- The teens who filmed a man drowning in Florida may not have committed a crime
- That's because in Florida and many other states, citizens are not legally required to save someone if they are not the ones who endangered the person
(CNN)A group of Florida teens watched a man drown in a pond and did nothing to help him, laughing and filming his death on a cell phone.
But though they stood by for 10 minutes without rendering aid, Florida police said earlier this week that it could be difficult to charge them with a crime.
There isn't a law in Florida that requires people to call for help for anyone in distress, according to law enforcement officials.
"If there was (a law like that), we would charge them," Cocoa Police Department spokeswoman Yvonne Martinez said.
Now many people -- including family members of the man who died -- are asking how it could be legal to look on while someone is dying without intervening.
"The family is frustrated ... the detectives are frustrated that we cannot hold anyone accountable for this," Martinez added. "No one deserves to go like that."
The teens could face charges for failure to report a death -- but that's a minor charge.
Some states have so-called 'good Samaritan' laws that protect people who do take action.
But only a few states actually have laws requiring residents to act if they see a crime. In Minnesota, for example, there's a "duty to assist" provision. According to the law, anyone "at the scene of an emergency" who knows that someone "has suffered grave physical harm, or could be hurt" must provide "reasonable assistance." Minnesota lawmakers define reasonable assistance as calling or attempting to call police or medical personnel, according to state statute.

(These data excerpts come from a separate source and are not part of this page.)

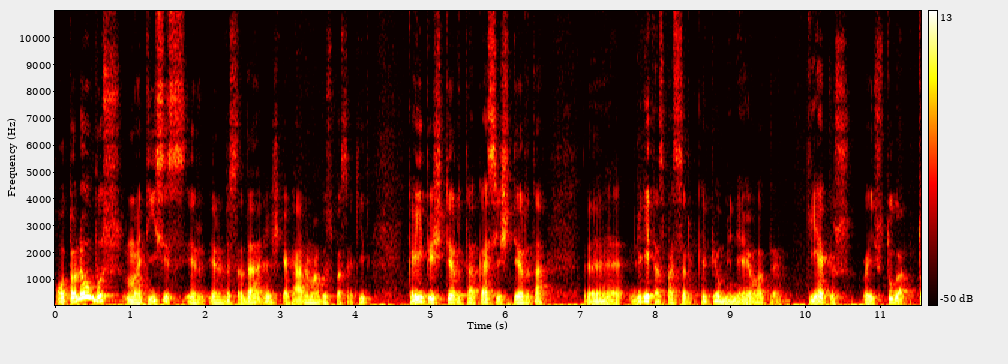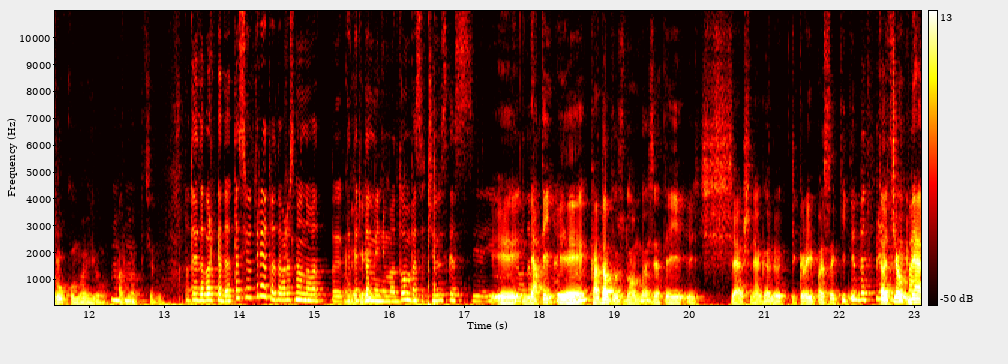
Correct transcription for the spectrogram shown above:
O toliau bus, matysis ir, ir visada, reiškia, galima bus pasakyti, kaip ištirta, kas ištirta. E, lygiai tas pats ir, kaip jau minėjau, apie kiekius vaistų, apie trūkumą jų mhm. ar vakcinų. O tai dabar kada tas jau turėtų, ta prasme, nu, vat, kad Labai ir ta minima duombazė, čia viskas jau. jau e, ne, tai ne? Mhm. kada bus duombazė, tai čia aš negaliu tikrai pasakyti. Nu, Tačiau ne,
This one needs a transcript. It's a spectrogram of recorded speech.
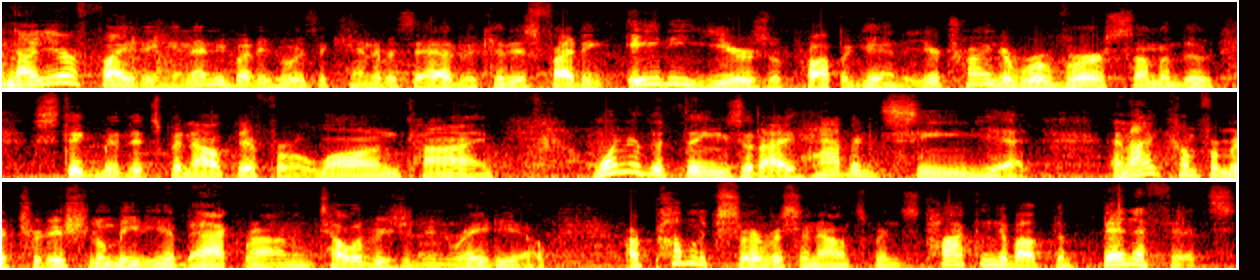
Now, you're fighting, and anybody who is a cannabis advocate is fighting 80 years of propaganda. You're trying to reverse some of the stigma that's been out there for a long time. One of the things that I haven't seen yet, and I come from a traditional media background in television and radio, are public service announcements talking about the benefits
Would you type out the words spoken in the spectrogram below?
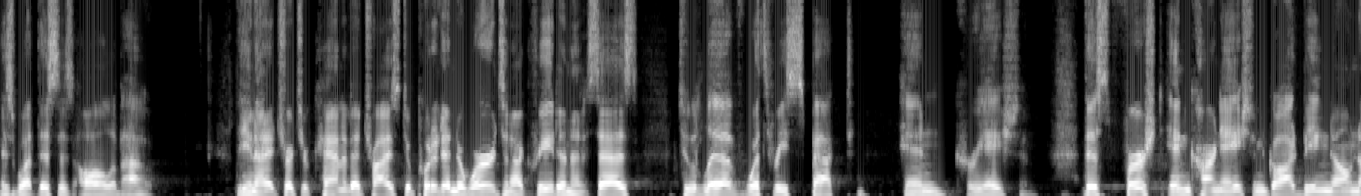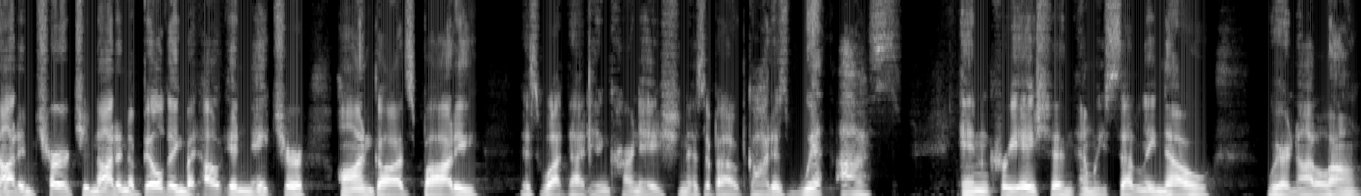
is what this is all about. The United Church of Canada tries to put it into words in our creed, and it says, to live with respect in creation. This first incarnation, God being known not in church and not in a building, but out in nature on God's body, is what that incarnation is about. God is with us in creation, and we suddenly know we're not alone.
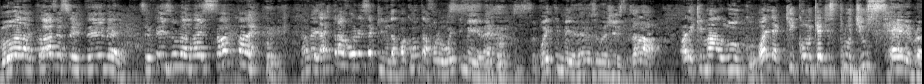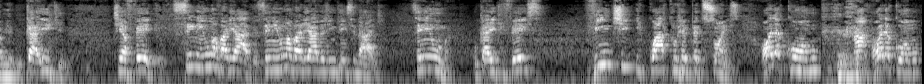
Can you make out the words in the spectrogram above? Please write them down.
Boa, ela quase acertei, velho. Você fez uma mais só pra. Na verdade, travou nesse aqui, não dá pra contar. Foram 8,5, né? 8,5, né, meus lojistas? Olha lá. Olha que maluco. Olha aqui como que é de explodir o cérebro, amigo. Kaique tinha feito sem nenhuma variável, sem nenhuma variável de intensidade. Sem nenhuma. O Kaique fez 24 repetições. Olha como, na, olha como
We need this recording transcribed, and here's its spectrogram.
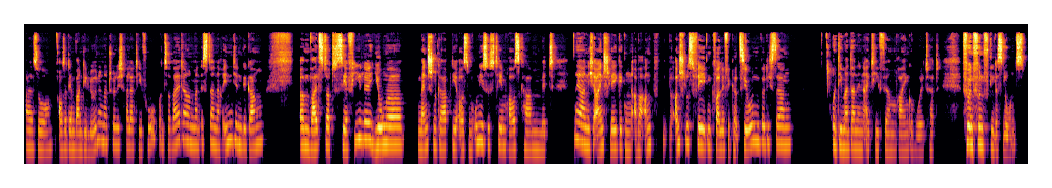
Also außerdem waren die Löhne natürlich relativ hoch und so weiter. Und man ist dann nach Indien gegangen, ähm, weil es dort sehr viele junge Menschen gab, die aus dem Unisystem rauskamen mit, naja, nicht einschlägigen, aber an, anschlussfähigen Qualifikationen, würde ich sagen, und die man dann in IT-Firmen reingeholt hat. Für ein Fünftel des Lohns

By contrast, many foreign countries including Denmark, Germany and France have duty to assist statues or similar laws.
The absence of such laws here owes in part to the fact that courts have consistently ruled a person is not bound by law to help someone else (even if one would think the law of common decency applied).
"You cannot be held responsible for anything unless you have a duty," CNN legal analyst Danny Cevallos said.
Cevallos says as horrible as the crime may sound, only people with a specific job or relationship are required to render aid. Lifeguards, for example, are bound by their jobs to save people from drowning. Parents are required to take care of their children. People who have endangered the welfare of others are often required to render aid. But the state cannot obligate citizens to act a certain way if they don't have a responsibility to do so.
"Not everything that is morally correct can be legally mandated," Cevallos said. "Morality is always going to be a larger circle than the law."
This is not the first time that people have been known to stand by and watch a crime in progress without intervening.
In 2009, for example, police said that more than a dozen teens were aware that boys were gang-raping a 15-year-old girl outside a California high school homecoming dance, but did nothing to stop the horrific crime.
The police were hamstrung in their investigation because, while a California state law made it illegal not to report a witnessed crime against a child, it only applied to children 14 and under.
"We do not have the ability to arrest people who witnessed the crime and did nothing," police in Richmond, California told CNN at the time. "The law can be very rigid. We don't have the authority to make an arrest."
The Florida drowning strikes many as particularly cruel because the teens can be heard on the video taunting the man and telling him they will not be coming to his aid.
But it's by no means the first time digital technology has turned indifference to a crime into a public spectacle that many find deeply unsettling.